The standard method to evaluate translators or interpreters is to give them a language proficiency test. Certification may, on occasion, replace onsite testing, but most employers prefer to do their own, and most translators and interpreters, whether freelance or in-house, have to take such tests many times throughout their careers.
If you hire an interpreter or translator from a language services company (as opposed to hiring an independent freelancer) read what the company says about quality assurance. Find out in advance how well they screen their translators and interpreters.
Many companies will send a prospective translator a translation test or request a sample translation. A translation test or sample translation often features text ranging from a few paragraphs to a couple of pages long.
The company’s own staff will evaluate the translator’s performance. Similarly, prospective interpreters are often put through performance tests, sometimes over the telephone.
If your language needs require specialized knowledge or experience be sure to use a CT translator or interpreter who has that knowledge and experience.
In a manufacturing setting, you will want to seek someone who is familiar with manufacturing and product language and terms. Many interpreters and translators earn their certification in a specialty like courtroom interpretation or marketing and advertising materials.

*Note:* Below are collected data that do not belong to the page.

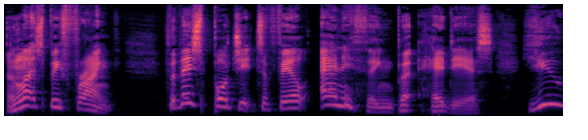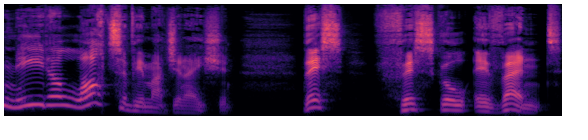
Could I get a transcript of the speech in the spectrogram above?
And let's be frank, for this budget to feel anything but hideous, you need a lot of imagination. This fiscal event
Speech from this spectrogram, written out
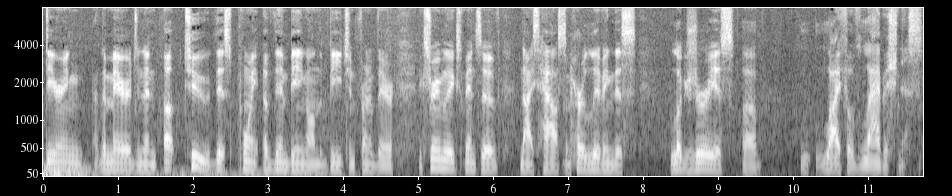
during the marriage, and then up to this point of them being on the beach in front of their extremely expensive, nice house, and her living this luxurious uh, life of lavishness.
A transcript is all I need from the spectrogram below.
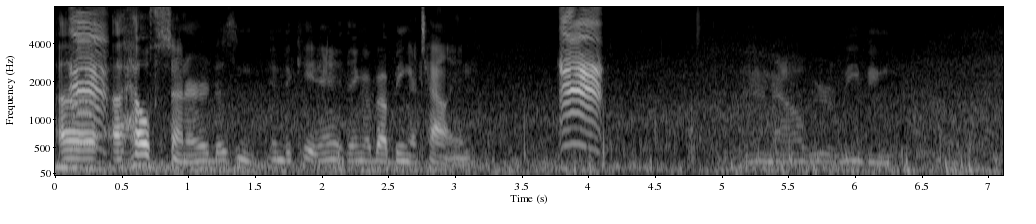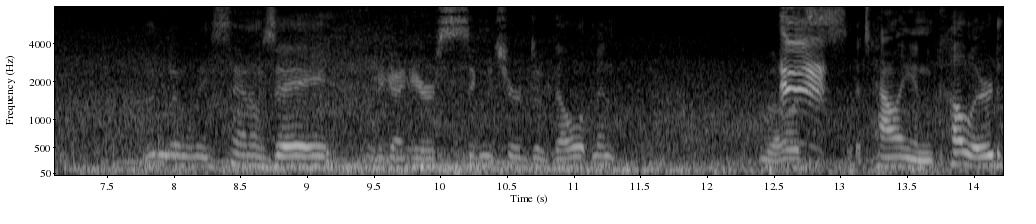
Uh, a health center doesn't indicate anything about being Italian. And now we're leaving Little Italy, San Jose. We got here? Signature Development well, it's Italian colored.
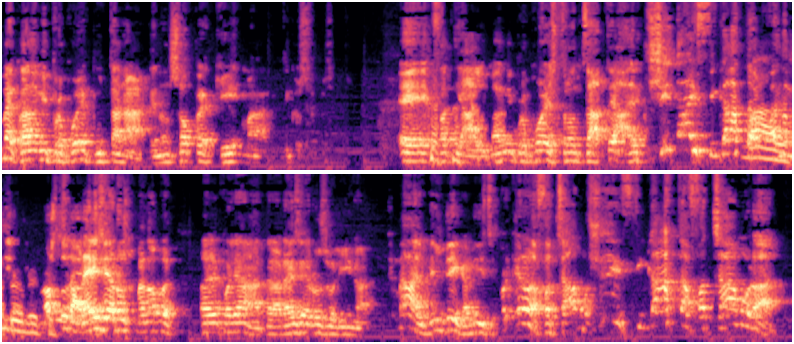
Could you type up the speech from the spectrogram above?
Ma quando mi propone puttanate, non so perché, ma dico sempre. E infatti Alba mi propone stronzate, ah, dico, sì dai figata, posto la Resia, Ros- ma dopo eh, parliamo della Resia Rosolina. Ma il Dega mi dice, perché non la facciamo? Sì, figata, facciamola!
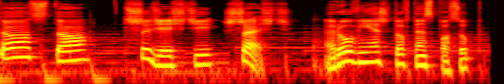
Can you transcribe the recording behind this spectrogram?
to 136. Również to w ten sposób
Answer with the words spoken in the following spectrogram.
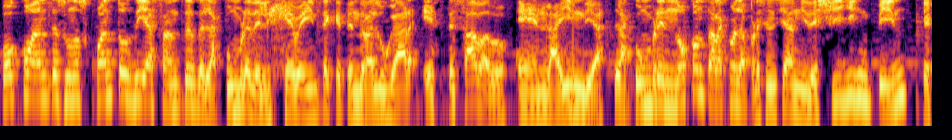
poco antes, unos cuantos días antes de la cumbre del G20 que tendrá lugar este sábado en la India. La cumbre no contará con la presencia ni de Xi Jinping, que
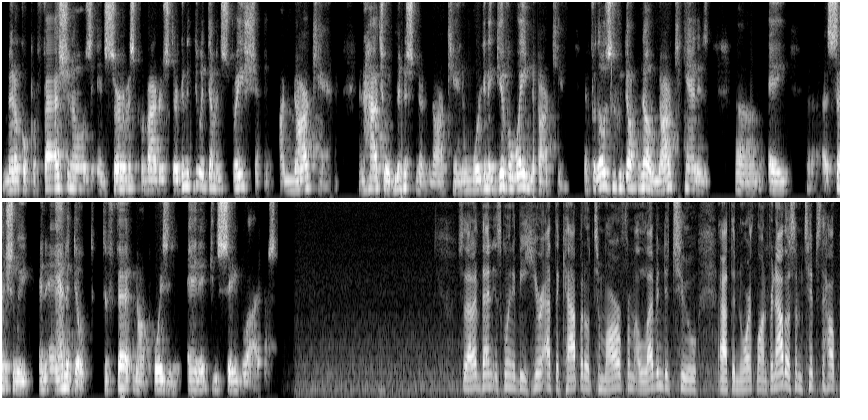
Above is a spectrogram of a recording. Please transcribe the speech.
medical professionals and service providers. They're going to do a demonstration on Narcan and how to administer Narcan. And we're going to give away Narcan. And for those who don't know, Narcan is um, a essentially an antidote to fentanyl poisoning, and it can save lives. So that event is going to be here at the Capitol tomorrow from 11 to 2 at the North Lawn. For now, though, some tips to help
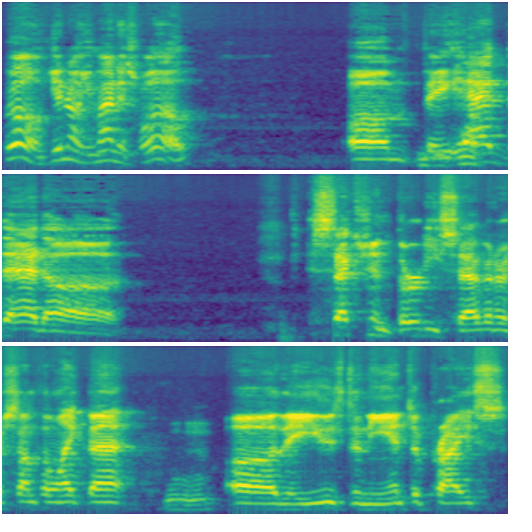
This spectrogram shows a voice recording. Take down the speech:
well, you know, you might as well. Um, they yeah. had that uh, section 37 or something like that. Mm-hmm. Uh, they used in the Enterprise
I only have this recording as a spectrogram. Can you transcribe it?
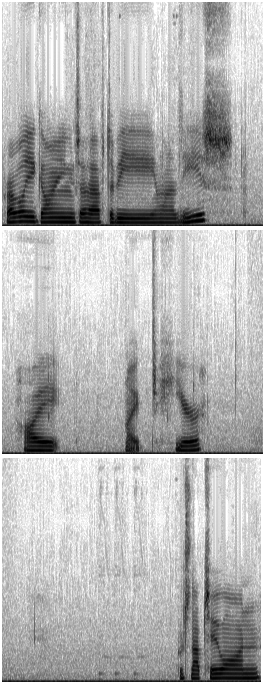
probably going to have to be one of these High, like here. Grid snap 2 on.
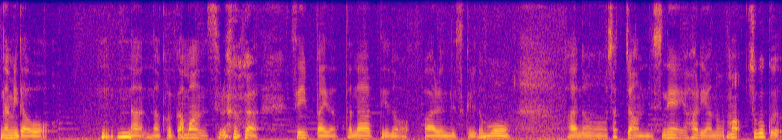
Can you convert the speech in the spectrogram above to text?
う涙をななんか我慢するのが精一杯だったなっていうのはあるんですけれどもあのさっちゃんですねやはりあのまあすごく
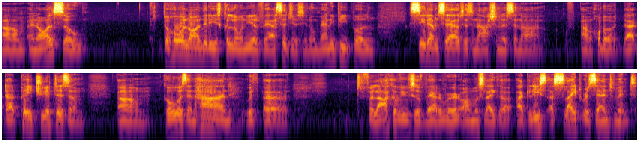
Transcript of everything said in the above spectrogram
Um, and also to hold on to these colonial vestiges. You know, many people see themselves as nationalists and are, um, but that that patriotism um, goes in hand with, uh, for lack of use of a better word, almost like a, at least a slight resentment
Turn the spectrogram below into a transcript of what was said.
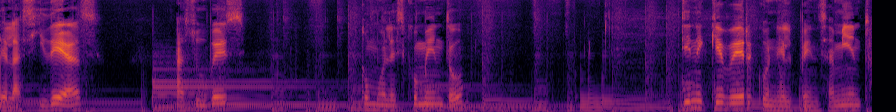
de las ideas, a su vez, como les comento, tiene que ver con el pensamiento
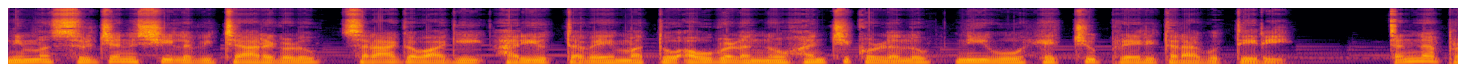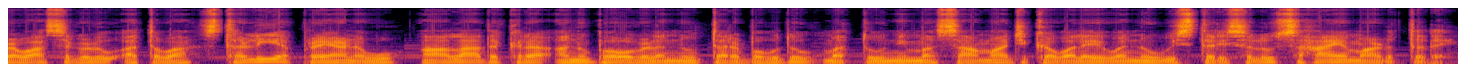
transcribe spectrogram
ನಿಮ್ಮ ಸೃಜನಶೀಲ ವಿಚಾರಗಳು ಸರಾಗವಾಗಿ ಹರಿಯುತ್ತವೆ ಮತ್ತು ಅವುಗಳನ್ನು ಹಂಚಿಕೊಳ್ಳಲು ನೀವು ಹೆಚ್ಚು ಪ್ರೇರಿತರಾಗುತ್ತೀರಿ. ಸಣ್ಣ ಪ್ರವಾಸಗಳು ಅಥವಾ ಸ್ಥಳೀಯ ಪ್ರಯಾಣವು ಆಹ್ಲಾದಕರ ಅನುಭವಗಳನ್ನು ತರಬಹುದು ಮತ್ತು ನಿಮ್ಮ ಸಾಮಾಜಿಕ ವಲಯವನ್ನು ವಿಸ್ತರಿಸಲು ಸಹಾಯ ಮಾಡುತ್ತದೆ.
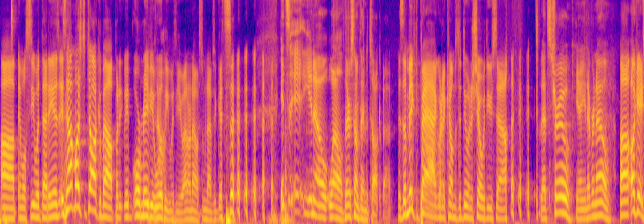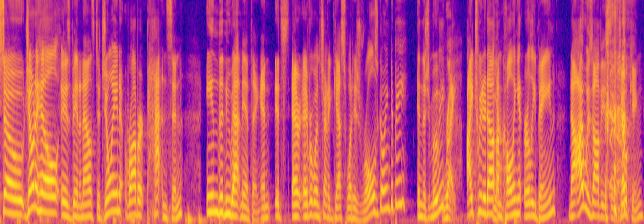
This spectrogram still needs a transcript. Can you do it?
Um, and we'll see what that is. It's not much to talk about, but it, or maybe it no. will be with you. I don't know. Sometimes it gets. it's you know, well, there's something to talk about. It's a mixed bag when it comes to doing a show with you, Sal. That's true. Yeah, you never know. Uh, okay, so Jonah Hill is being announced to join Robert Pattinson in the new Batman thing, and it's everyone's trying to guess what his role is going to be in this movie. Right. I tweeted out, yeah. I'm calling it early Bane. Now I was obviously joking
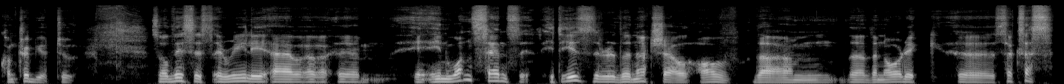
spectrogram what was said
contribute to. So this is a really, uh, uh um, in one sense, it is the, nutshell of the um, the, the, Nordic uh, success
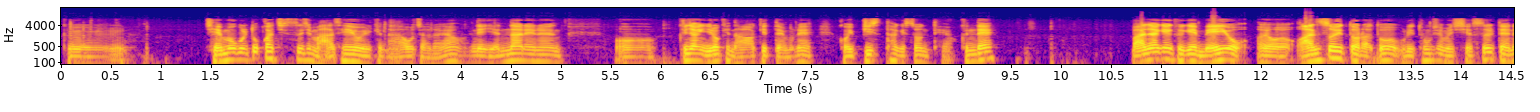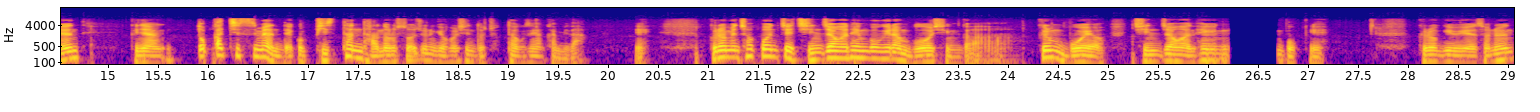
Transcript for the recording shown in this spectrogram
그 제목을 똑같이 쓰지 마세요 이렇게 나오잖아요. 근데 옛날에는 어 그냥 이렇게 나왔기 때문에 거의 비슷하게 써도 돼요. 근데 만약에 그게 메이오 어, 안 써 있더라도 우리 통신문 시에 쓸 때는 그냥 똑같이 쓰면 안 되고 비슷한 단어로 써주는 게 훨씬 더 좋다고 생각합니다. 예. 그러면 첫 번째 진정한 행복이란 무엇인가? 그럼 뭐예요? 진정한 행복. 예. 그러기 위해서는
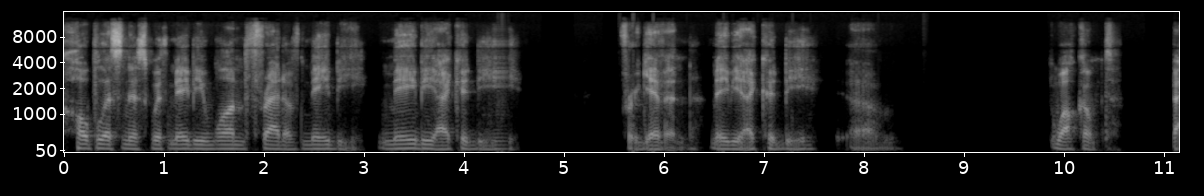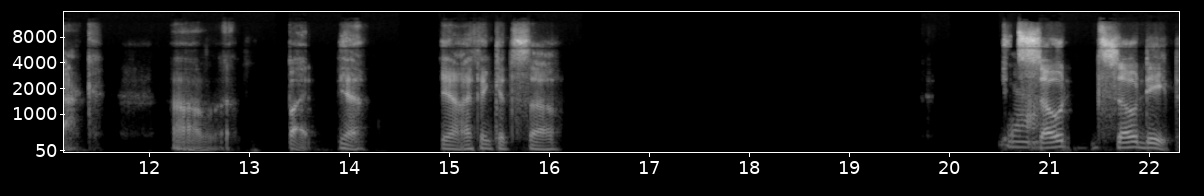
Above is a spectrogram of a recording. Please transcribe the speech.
hopelessness with maybe one thread of maybe maybe i could be forgiven maybe i could be um, welcomed back. Um, but yeah. Yeah i think it's uh Yeah. it's so so deep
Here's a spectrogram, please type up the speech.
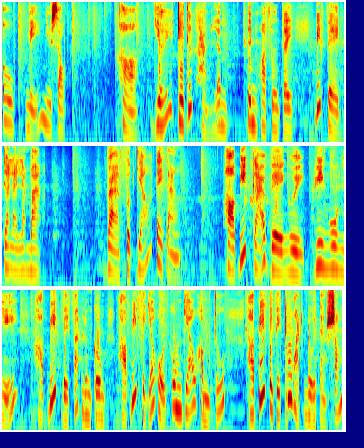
Âu Mỹ như sau. Họ, giới tri thức hàng lâm, tinh hoa phương Tây, biết về Dalai Lama và Phật giáo Tây Tạng. Họ biết cả về người Duy Ngô Nhĩ, họ biết về Pháp Luân Công, họ biết về giáo hội công giáo hầm trú, Họ biết về việc thu hoạch nội tạng sống,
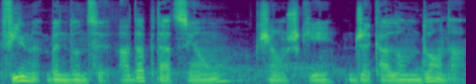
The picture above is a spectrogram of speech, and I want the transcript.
Film będący adaptacją książki Jacka Londona,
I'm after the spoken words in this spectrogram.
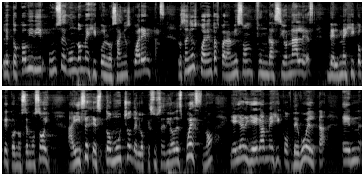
le tocó vivir un segundo México en los años 40. Los años 40 para mí son fundacionales del México que conocemos hoy. Ahí se gestó mucho de lo que sucedió después, ¿no? Y ella llega a México de vuelta en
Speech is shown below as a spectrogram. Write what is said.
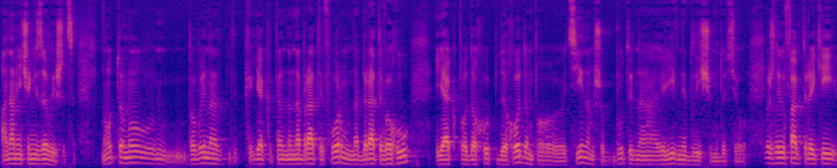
а нам нічого не залишиться. Ну тому повинна як набрати форму, набирати вагу, як по доходам, по цінам, щоб бути на рівні ближчому до цього. Важливий фактор, який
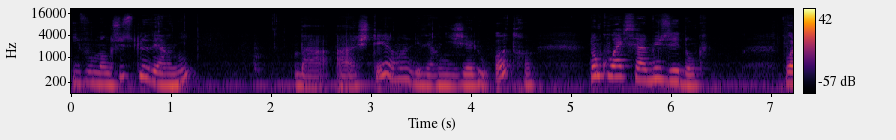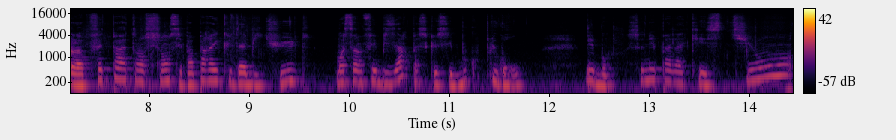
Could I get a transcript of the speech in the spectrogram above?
Il vous manque juste le vernis bah, à acheter, hein, les vernis gel ou autres. Donc ouais, c'est amusé. Donc voilà, faites pas attention, c'est pas pareil que d'habitude. Moi, ça me fait bizarre parce que c'est beaucoup plus gros. Mais bon, ce n'est pas la question.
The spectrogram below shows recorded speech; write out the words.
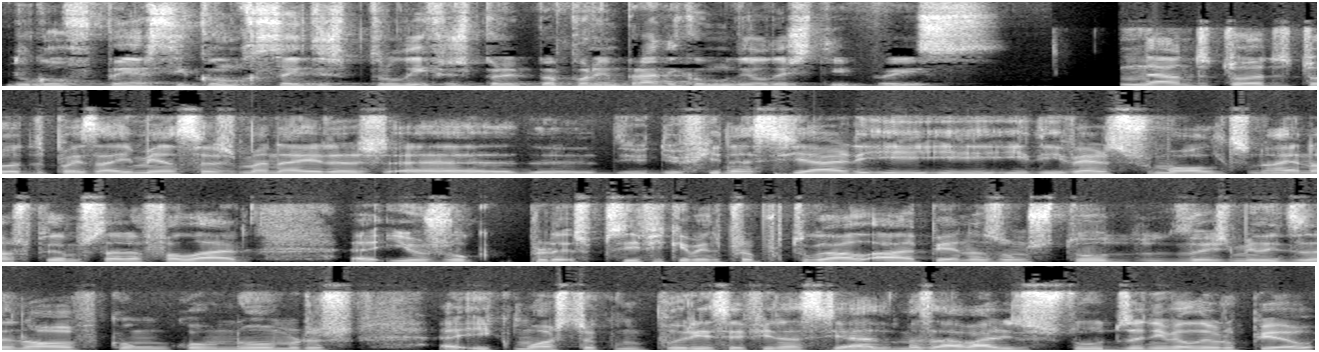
do Golfo Pérsico com receitas petrolíferas para, para pôr em prática um modelo deste tipo, é isso? Não, de todo, de todo. Depois há imensas maneiras uh, de, de, de, o financiar e, e, e, diversos moldes, não é? Nós podemos estar a falar, uh, e eu julgo que para, especificamente para Portugal, há apenas um estudo de 2019 com, com números uh, e que mostra como poderia ser financiado, mas há vários estudos a nível europeu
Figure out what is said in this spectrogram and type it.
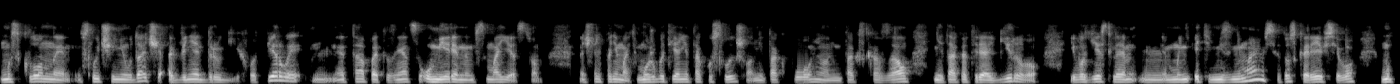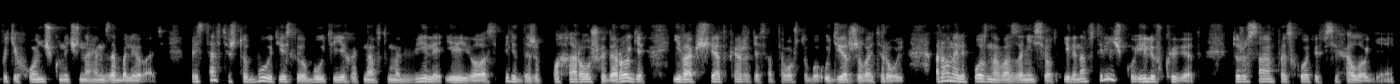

Keep this in mind: the more technical your subject, the more important it is for your interpreter to be up to speed on the issues and specialized language involved.
Some other tips include:
Start by identifying which language and dialect you require (Example: Chinese is not enough. Do you need Mandarin or Cantonese? Traditional or Simplified?)
Use someone who is certified with the American Translators Association (ATA)
Ask for references and contact those references to verify.
Hire someone who is professionally trained and experienced
Review your technical requirements up front. Test equipment before the big day. Professional interpreters (unlike amateurs) will know their way around the technical equipment you are using.
Avoid hiring an interpreter or translator straight off the Internet or from a trade directory unless they have reputable third party endorsements
Be sure the translator or interpreter abides by a professional code of ethics. Industry codes of ethics stress confidentiality, impartiality, discretion and professional distance. Don’t assume. Always use the best trained interpreters.
Look for an interpreter or translator who has worked for companies similar to your company and on projects similar to your project
iTi | CT Language Services
iTi’s dedicated and experienced teams offer a wide range of multilingual solutions for domestic and global corporations in a variety of industries. With our expansive resources, you can take advantage of communication services on a global scale, creating, managing, and distributing your content in any format. You are welcome to contact us to request a quote about how our translation services can benefit your company. Contact us today.